**WORK ITEM**
With the images excluded, set down every line of the listing below exactly.

━━ RECORDS SHOWN ━━

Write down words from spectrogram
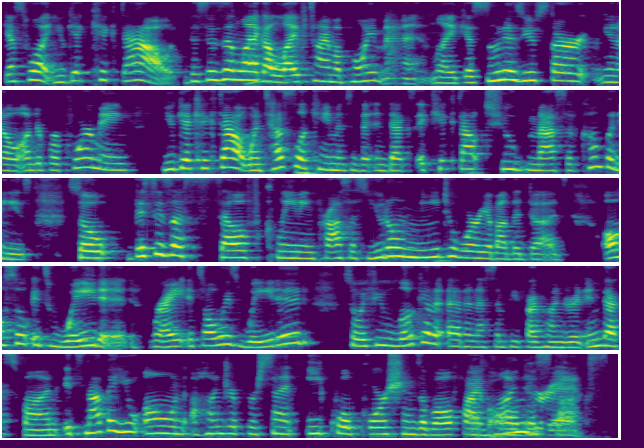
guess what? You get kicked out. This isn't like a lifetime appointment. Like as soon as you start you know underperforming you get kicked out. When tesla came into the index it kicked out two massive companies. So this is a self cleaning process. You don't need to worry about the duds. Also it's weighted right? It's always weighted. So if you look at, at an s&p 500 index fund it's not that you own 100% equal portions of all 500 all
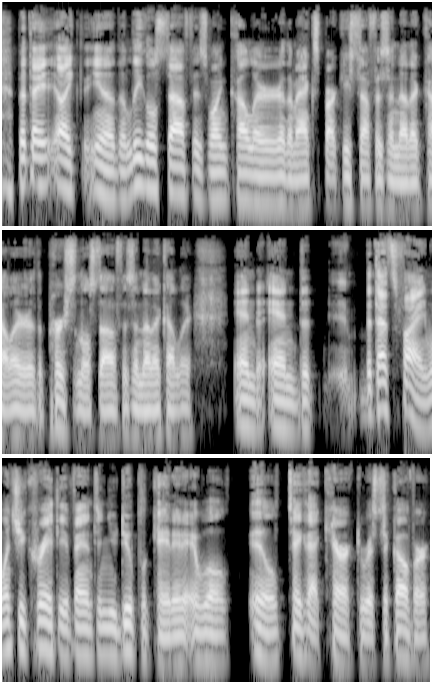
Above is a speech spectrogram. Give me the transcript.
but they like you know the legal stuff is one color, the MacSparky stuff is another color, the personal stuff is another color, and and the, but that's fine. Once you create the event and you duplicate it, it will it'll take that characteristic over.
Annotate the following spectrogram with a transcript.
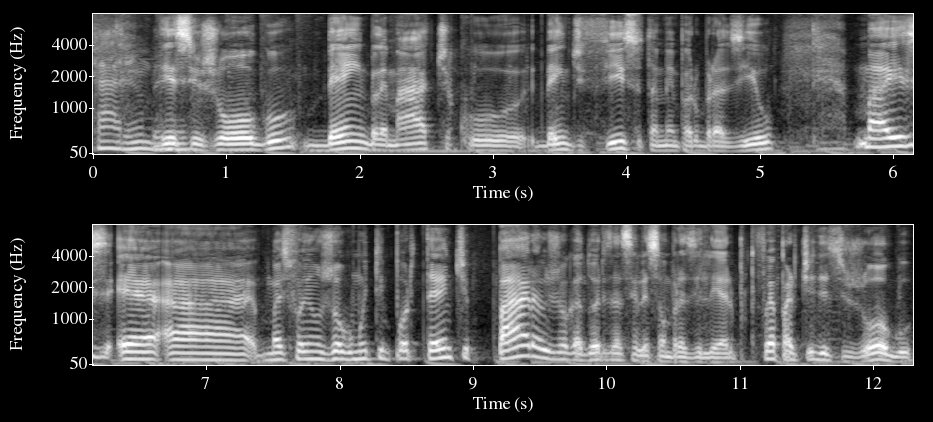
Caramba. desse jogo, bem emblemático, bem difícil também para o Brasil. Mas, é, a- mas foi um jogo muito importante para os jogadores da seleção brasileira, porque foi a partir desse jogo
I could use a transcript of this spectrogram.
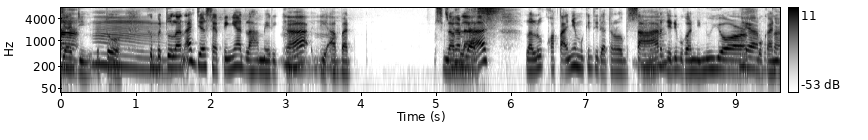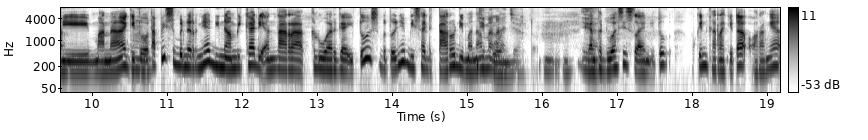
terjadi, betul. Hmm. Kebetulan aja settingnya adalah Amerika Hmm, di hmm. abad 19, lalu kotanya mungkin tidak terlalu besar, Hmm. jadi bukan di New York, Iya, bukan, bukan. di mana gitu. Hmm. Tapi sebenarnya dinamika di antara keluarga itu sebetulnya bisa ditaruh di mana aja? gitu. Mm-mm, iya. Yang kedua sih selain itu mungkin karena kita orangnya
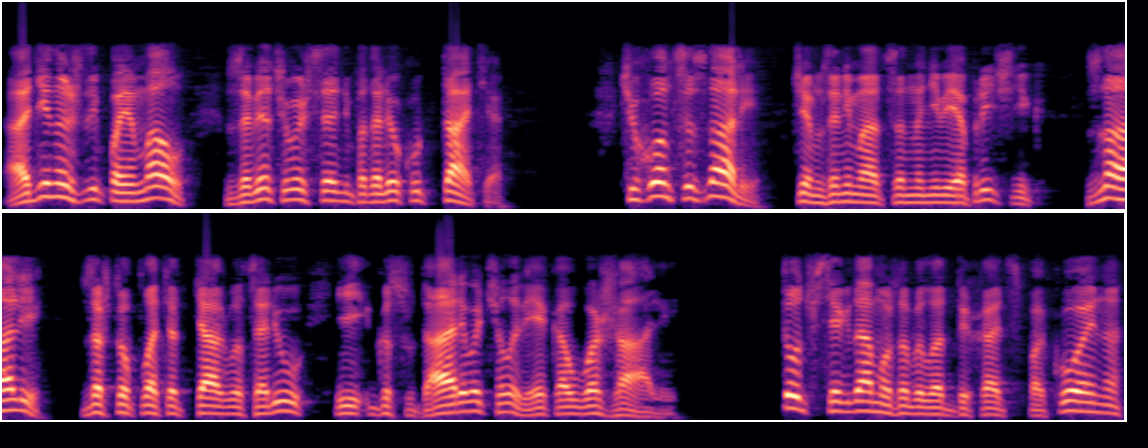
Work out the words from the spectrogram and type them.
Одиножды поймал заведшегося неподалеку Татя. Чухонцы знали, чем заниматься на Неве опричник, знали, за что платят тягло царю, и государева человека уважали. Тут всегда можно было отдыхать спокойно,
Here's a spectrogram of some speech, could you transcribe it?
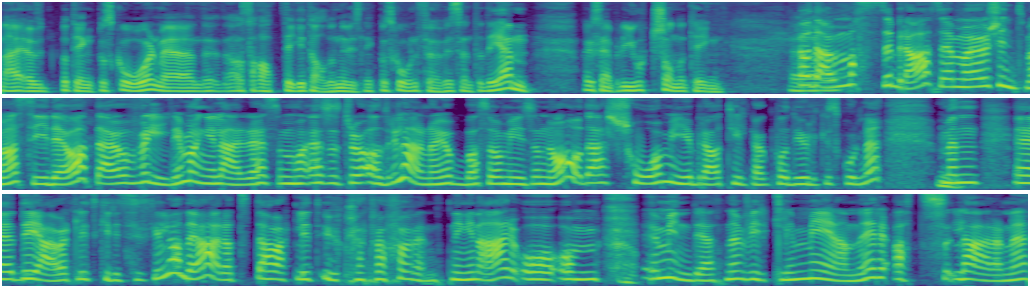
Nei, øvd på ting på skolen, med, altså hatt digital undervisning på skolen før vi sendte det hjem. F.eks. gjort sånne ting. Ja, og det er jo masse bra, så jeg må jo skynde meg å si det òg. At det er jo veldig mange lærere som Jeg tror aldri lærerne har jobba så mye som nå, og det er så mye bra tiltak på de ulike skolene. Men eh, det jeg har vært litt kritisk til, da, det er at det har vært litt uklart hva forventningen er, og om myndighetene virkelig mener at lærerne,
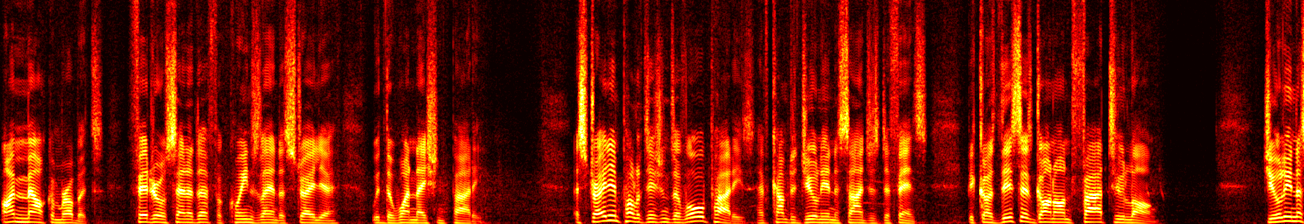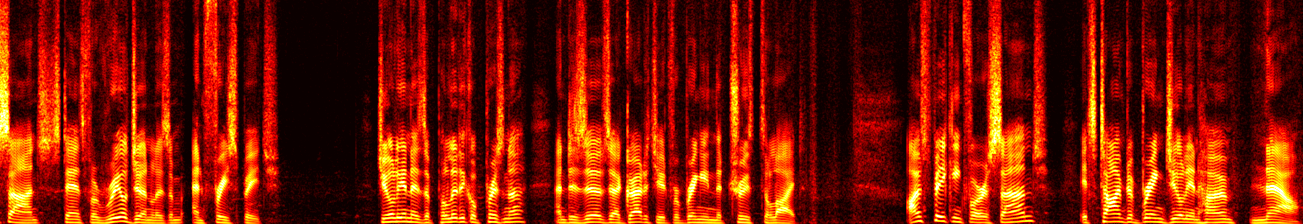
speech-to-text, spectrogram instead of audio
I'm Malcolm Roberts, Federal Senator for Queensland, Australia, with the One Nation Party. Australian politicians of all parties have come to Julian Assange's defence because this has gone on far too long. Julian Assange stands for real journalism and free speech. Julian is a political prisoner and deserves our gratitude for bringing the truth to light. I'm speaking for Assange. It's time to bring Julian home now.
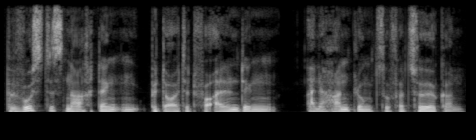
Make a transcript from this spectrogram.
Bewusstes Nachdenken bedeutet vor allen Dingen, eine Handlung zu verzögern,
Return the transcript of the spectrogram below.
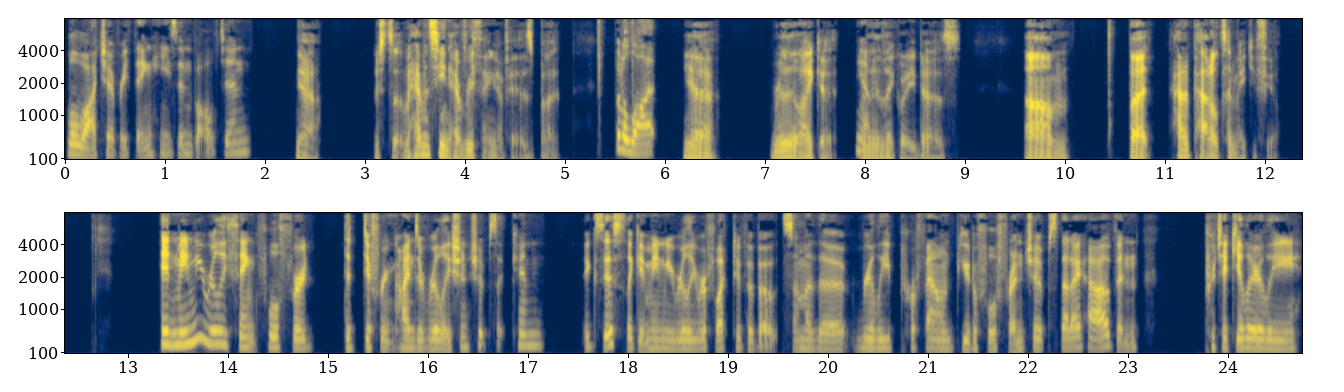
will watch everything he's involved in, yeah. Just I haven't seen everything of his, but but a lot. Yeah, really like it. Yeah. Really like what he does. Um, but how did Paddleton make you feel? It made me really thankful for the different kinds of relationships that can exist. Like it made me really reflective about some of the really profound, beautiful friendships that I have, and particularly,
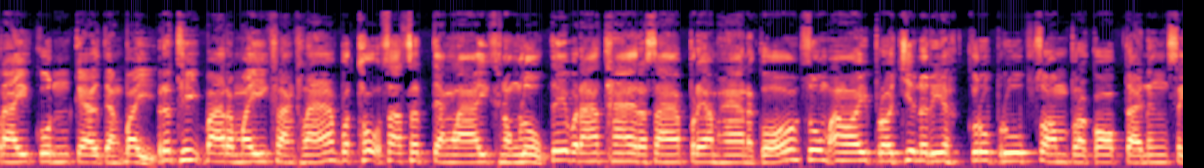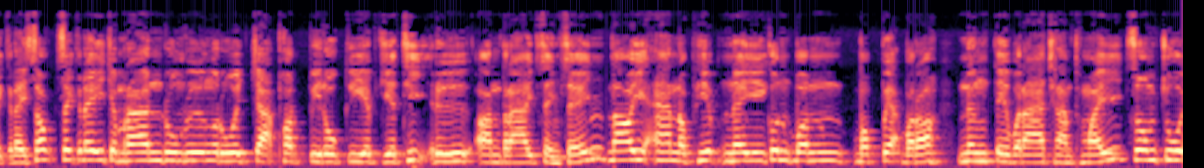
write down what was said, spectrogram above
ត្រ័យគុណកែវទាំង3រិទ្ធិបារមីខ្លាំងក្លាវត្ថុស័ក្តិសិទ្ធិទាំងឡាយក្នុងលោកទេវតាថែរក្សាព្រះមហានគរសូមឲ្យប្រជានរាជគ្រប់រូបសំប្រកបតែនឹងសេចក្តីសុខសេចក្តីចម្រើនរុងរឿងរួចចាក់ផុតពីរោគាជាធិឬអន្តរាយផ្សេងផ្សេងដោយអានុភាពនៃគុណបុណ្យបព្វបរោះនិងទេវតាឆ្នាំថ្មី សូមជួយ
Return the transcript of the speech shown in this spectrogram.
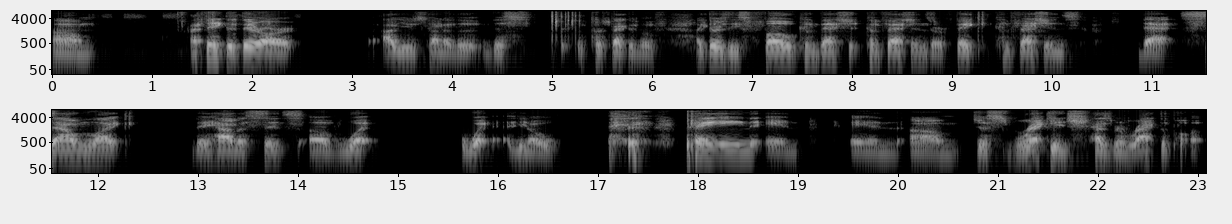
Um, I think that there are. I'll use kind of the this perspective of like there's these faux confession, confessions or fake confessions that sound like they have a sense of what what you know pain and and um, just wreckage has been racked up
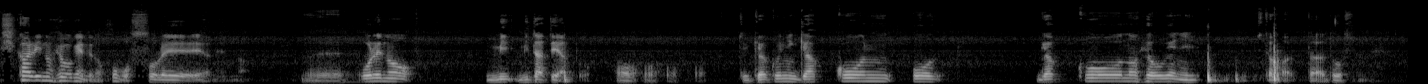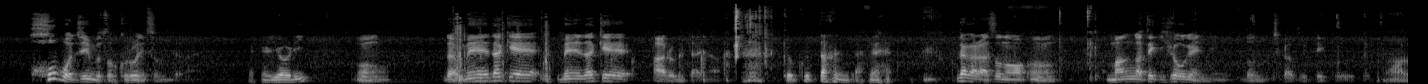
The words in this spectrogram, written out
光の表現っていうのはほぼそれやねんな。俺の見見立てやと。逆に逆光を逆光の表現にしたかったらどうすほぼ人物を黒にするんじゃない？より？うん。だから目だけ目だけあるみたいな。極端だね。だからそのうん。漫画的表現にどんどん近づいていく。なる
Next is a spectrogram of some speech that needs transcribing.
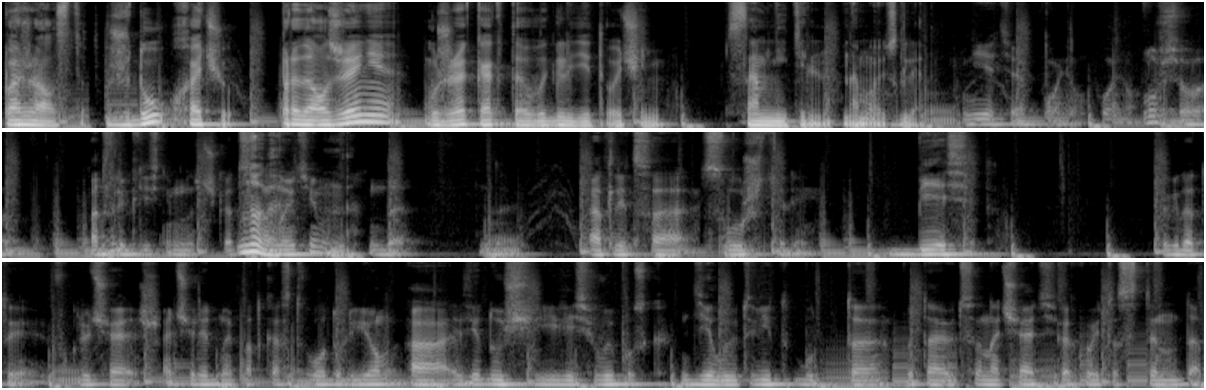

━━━

**RESPONSE AREA**
Write down words from spectrogram
guess what? You get kicked out. This isn't like a lifetime appointment. Like as soon as you start you know underperforming you get kicked out. When tesla came into the index it kicked out two massive companies. So this is a self cleaning process. You don't need to worry about the duds. Also it's weighted right? It's always weighted. So if you look at, at an s&p 500 index fund it's not that you own 100% equal portions of all 500 all
Above is a speech spectrogram. Give me the transcript.
but they like you know the legal stuff is one color, the MacSparky stuff is another color, the personal stuff is another color, and and the, but that's fine. Once you create the event and you duplicate it, it will it'll take that characteristic over.
Annotate the following spectrogram with a transcript.
Caramba. desse jogo, bem emblemático, bem difícil também para o Brasil. Mas, é, a- mas foi um jogo muito importante para os jogadores da seleção brasileira, porque foi a partir desse jogo
I could use a transcript of this spectrogram.
terjadi, betul. Hmm. Kebetulan aja settingnya adalah Amerika Hmm, di hmm. abad 19, lalu kotanya mungkin tidak terlalu besar, Hmm. jadi bukan di New York, Iya, bukan, bukan. di mana gitu. Hmm. Tapi sebenarnya dinamika di antara keluarga itu sebetulnya bisa ditaruh di mana aja? gitu. Mm-mm, iya. Yang kedua sih selain itu mungkin karena kita orangnya
Work out the words from the spectrogram and type them.
Одиножды поймал заведшегося неподалеку Татя. Чухонцы знали, чем заниматься на Неве опричник, знали, за что платят тягло царю, и государева человека уважали. Тут всегда можно было отдыхать спокойно,
Here's a spectrogram of some speech, could you transcribe it?
Nei, øvd på ting på skolen, med, altså hatt digital undervisning på skolen før vi sendte det hjem. F.eks. gjort sånne ting. Ja, og det er jo masse bra, så jeg må jo skynde meg å si det òg. At det er jo veldig mange lærere som Jeg tror aldri lærerne har jobba så mye som nå, og det er så mye bra tiltak på de ulike skolene. Men eh, det jeg har vært litt kritisk til, da, det er at det har vært litt uklart hva forventningen er, og om myndighetene virkelig mener at lærerne,
speech-to-text, spectrogram instead of audio
I'm Malcolm Roberts, Federal Senator for Queensland, Australia, with the One Nation Party. Australian politicians of all parties have come to Julian Assange's defence because this has gone on far too long. Julian Assange stands for real journalism and free speech. Julian is a political prisoner and deserves our gratitude for bringing the truth to light. I'm speaking for Assange. It's time to bring Julian home now.
Make a transcript from this spectrogram.
Bewusstes Nachdenken bedeutet vor allen Dingen, eine Handlung zu verzögern,
Return the transcript of the spectrogram below.
will watch everything he's involved in, yeah. Just I haven't seen everything of his, but but a lot. Yeah, really like it. Yeah. Really like what he does. Um, but how did Paddleton make you feel? It made me really thankful for the different kinds of relationships that can exist. Like it made me really reflective about some of the really profound, beautiful friendships that I have, and particularly,
write down what was said, spectrogram above
ត្រ័យគុណកែវទាំង3រិទ្ធិបារមីខ្លាំងក្លាវត្ថុស័ក្តិសិទ្ធិទាំងឡាយក្នុងលោកទេវតាថែរក្សាព្រះមហានគរសូមឲ្យប្រជានរាជគ្រប់រូបសំប្រកបតែនឹងសេចក្តីសុខសេចក្តីចម្រើនរុងរឿងរួចចាក់ផុតពីរោគាជាធិឬអន្តរាយផ្សេងផ្សេងដោយអានុភាពនៃគុណបុណ្យបព្វបរោះនិងទេវតាឆ្នាំថ្មី សូមជួយ
Return the transcript of the speech shown in this spectrogram.
Um, I think that there are. I'll use kind of the this perspective of like there's these faux confession, confessions or fake confessions that sound like they have a sense of what what you know pain and and um, just wreckage has been racked up
The words in this spectrogram, written out
光の表現っていうのはほぼそれやねんな。俺の見見立てやと。逆に逆光を逆光の表現にしたかったらどうすほぼ人物を黒にするんじゃない？より？うん。だから目だけ目だけあるみたいな。極端だね。だからそのうん。漫画的表現にどんどん近づいていく。なる
Next is a spectrogram of some speech that needs transcribing.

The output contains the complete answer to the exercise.